HOW INFRARED VIEWER WORKS
The Electrooptic’s Infrared viewer works by focusing the infrared light reflected by or emitted from a chosen
subject onto theimage tube. An electron image is generated in accordance with the incident intensity and the S-
1 spectral sensitivity of the photocathode material. The unit is powered by depressing and maintaining a pushbutton
switch conveniently located on the device. When powered, and internal high voltage 3V battery - based
power supply generates the 16-18 kV required to accelerate the electron image into the output phosphor screen.
The fluorescent green light output (550 nm) is observed.
The minimum detectable signal for a near-infrared viewer depends on:
· the power density;
· the wavelength of incident radiation (nm);
· the effective aperture of the objective lens;
· the distance between the spot and the viewer;
· the time duration of the signal (pulsed or continuous);
· the reflectivity of the diffusing surface;
· the sensitivity of the human eye or device used in viewing the output of the IR viewer.
Approximately minimum power densities required to view an infrared laser beam from a distance one meter:
· 20 μW/cm*cm for a 1,06 μm
· 500 μW/cm*cm for a 1,3 μm

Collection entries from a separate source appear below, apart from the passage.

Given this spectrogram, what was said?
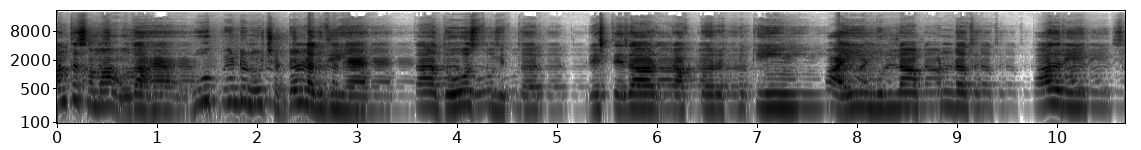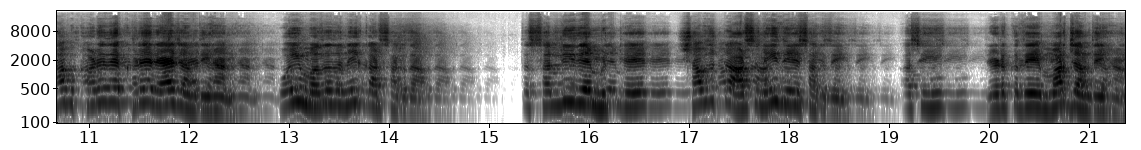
ਅੰਤ ਸਮਾਂ ਆਉਂਦਾ ਹੈ, ਰੂਹ ਪਿੰਡ ਨੂੰ ਛੱਡਣ ਲੱਗਦੀ ਹੈ, ਤਾਂ ਦੋਸਤ, ਮਿੱਤਰ, ਰਿਸ਼ਤੇਦਾਰ, ਡਾਕਟਰ, ਹਕੀਮ, ਭਾਈ, ਮੁੱਲਾ, ਪੰਡਤ, ਪਾਦਰੀ ਸਭ ਖੜੇ ਦੇ ਖੜੇ ਰਹਿ ਜਾਂਦੇ ਹਨ। ਕੋਈ ਮਦਦ ਨਹੀਂ ਕਰ ਸਕਦਾ। ਤਸੱਲੀ ਦੇ ਮਿੱਠੇ ਸ਼ਬਦ ਢਾਰਸ ਨਹੀਂ ਦੇ ਸਕਦੇ। ਅਸੀਂ ਰਿੜਕਦੇ ਮਰ ਜਾਂਦੇ ਹਾਂ।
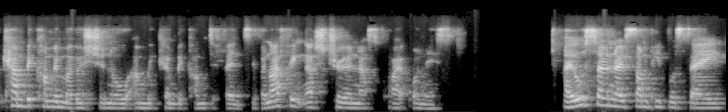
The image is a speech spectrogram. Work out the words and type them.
can become emotional and we can become defensive. And I think that's true and that's quite honest. I also know some people say,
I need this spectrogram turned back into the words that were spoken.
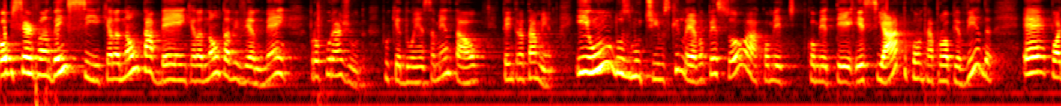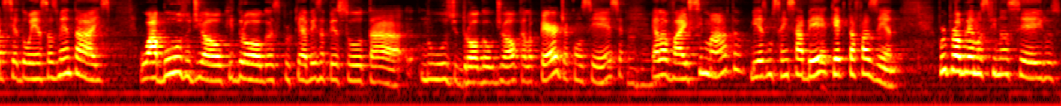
observando em si que ela não está bem, que ela não está vivendo bem, procura ajuda, porque doença mental tem tratamento. E um dos motivos que leva a pessoa a cometer, esse ato contra a própria vida é pode ser doenças mentais, o abuso de álcool e drogas, porque às vezes a pessoa está no uso de droga ou de álcool, ela perde a consciência, uhum. ela vai e se mata, mesmo sem saber o que está fazendo. Por problemas financeiros,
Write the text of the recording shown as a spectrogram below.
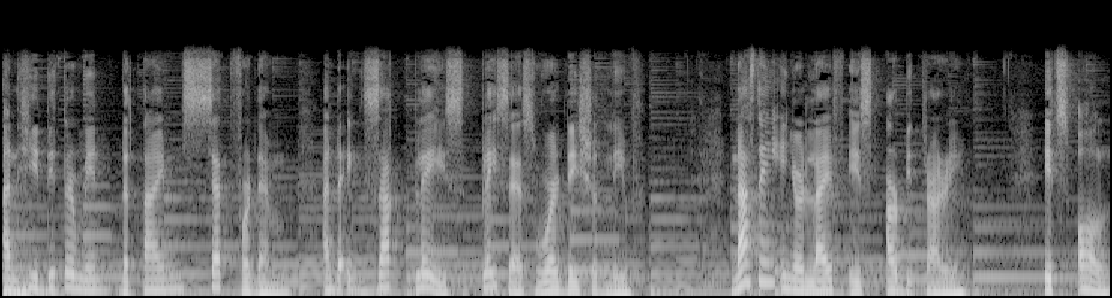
and He determined the time set for them and the exact place places where they should live. Nothing in your life is arbitrary. It's all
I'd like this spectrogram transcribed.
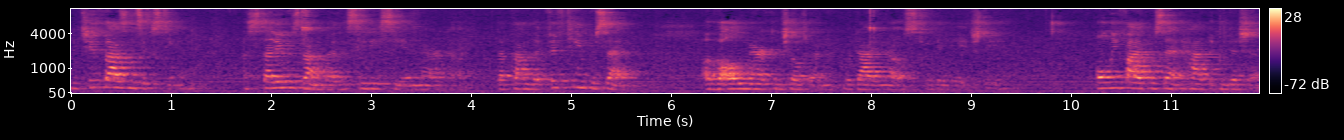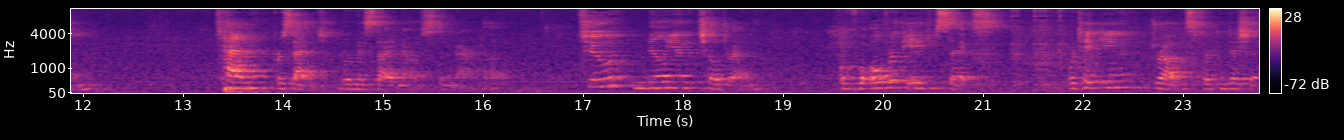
In 2016, a study was done by the CDC in America that found that 15% of all American children were diagnosed with ADHD. Only 5% had the condition. 10% were misdiagnosed in America. Two million children over the age of six were taking drugs for a condition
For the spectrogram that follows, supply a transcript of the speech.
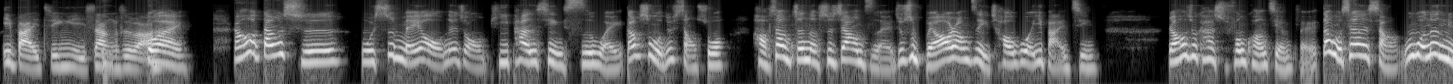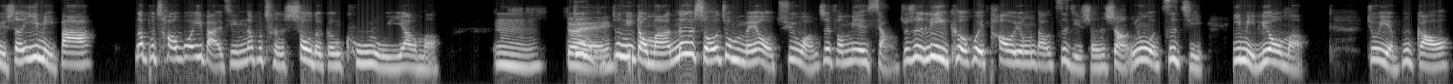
一百斤以上是吧？对。然后当时我是没有那种批判性思维，当时我就想说。好像真的是这样子哎，就是不要让自己超过一百斤，然后就开始疯狂减肥。但我现在想，如果那女生一米八，那不超过一百斤，那不成瘦的跟骷髅一样吗？嗯，对，就就你懂吗？那个时候就没有去往这方面想，就是立刻会套用到自己身上。因为我自己一米六嘛，就也不高，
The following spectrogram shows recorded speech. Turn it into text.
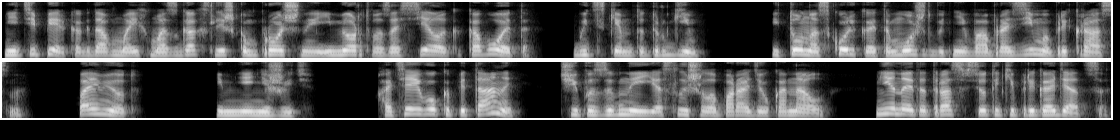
Не теперь, когда в моих мозгах слишком прочно и мертво засело, каково это – быть с кем-то другим. И то, насколько это может быть невообразимо прекрасно. Поймет. И мне не жить. Хотя его капитаны, чьи позывные я слышала по радиоканалу, мне на этот раз все-таки пригодятся.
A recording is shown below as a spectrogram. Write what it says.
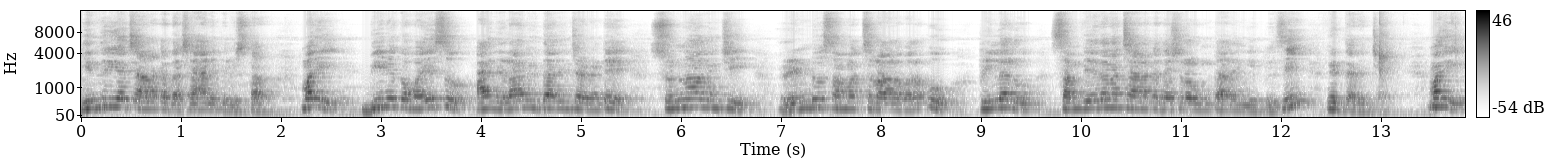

The IR viewer with sensitivity 350...2000 nm has the photocathode S-1+ type that contains the increased concentration of oxygen that increases ensitivity of the photocathode and shifts it sensitivity in infrared area. The IR viewer can be used to view 2.0 μm laser beam at minimum power density 2 W/cm*cm. When operated in the 1500...2000 nm range, the IR viewer has a low spectral response; therefore observations can be performed when the following requirements are met:
Use an IR cut-off filter or interference filter and darken the room to reduce the external background.
Use a metallic surface for viewing the laser infrared reflective radiation, as any paper for these purposes will absorb infrared radiation.
IR viewer in comparison with a CCD camera.
Certain models of CCD cameras can be used to observe near-infrared radiation at wavelengths up to about 1,1 μm. However, because these cameras are designed for optimum performance in the visible wavelength range, as a result, they exhibit mediocre performance in the near-infrared range, image bleeding, blooming, low sensitivity and low contrast are some of the observed characteristics.
Visualization of infrared laser beam in «mid-air».
It is a misconception that an IR viewer can be used to view infrared laser beams in «mid-air». However, as with the beam from a flashlight, if dust particles are in the beam path, the beam will become partly visible. Ordinarly, IR viewers can be used to see the projection of the infrared beam spot on a flat diffusing surface such as a white card or metallic surface.
Comparative parameters of infrared viewers the Abris-M and the SM-3R.
The Abris-M viewer is based on a first generation high-grade image converter that has an electro-static focusing system, photocathode S-1 with increased concentration of oxygen and screen of type P-20 with maximum of luminescence 550 nm. The SM-3R has the similar design. But in comparison with the SM-3R viewer the Abris-M has the best resolution, infrared sensitivity and factor of intensification. The infrared sensitivity of the Abris-M 2000 is approximately bigger in two times in comparison with the SM-3R 2000. As the Abris-M has a high-grade image, it can be used with a CCD camera adapter for PC and video
registration of the image. The SM-3R is a miniature viewer that fits comfortably in the palm of the hand or on face mask for hands free operation. This viewer is more preferable when important are sizes and weight of the device.
The IR viewer is visual device but not device for measuring. All similar visual devices is characterised by sensitivity in mA/W or mcA/lm. Plot of dependence of the power density from the wavelength can be built only for the single certain conditions of viewing.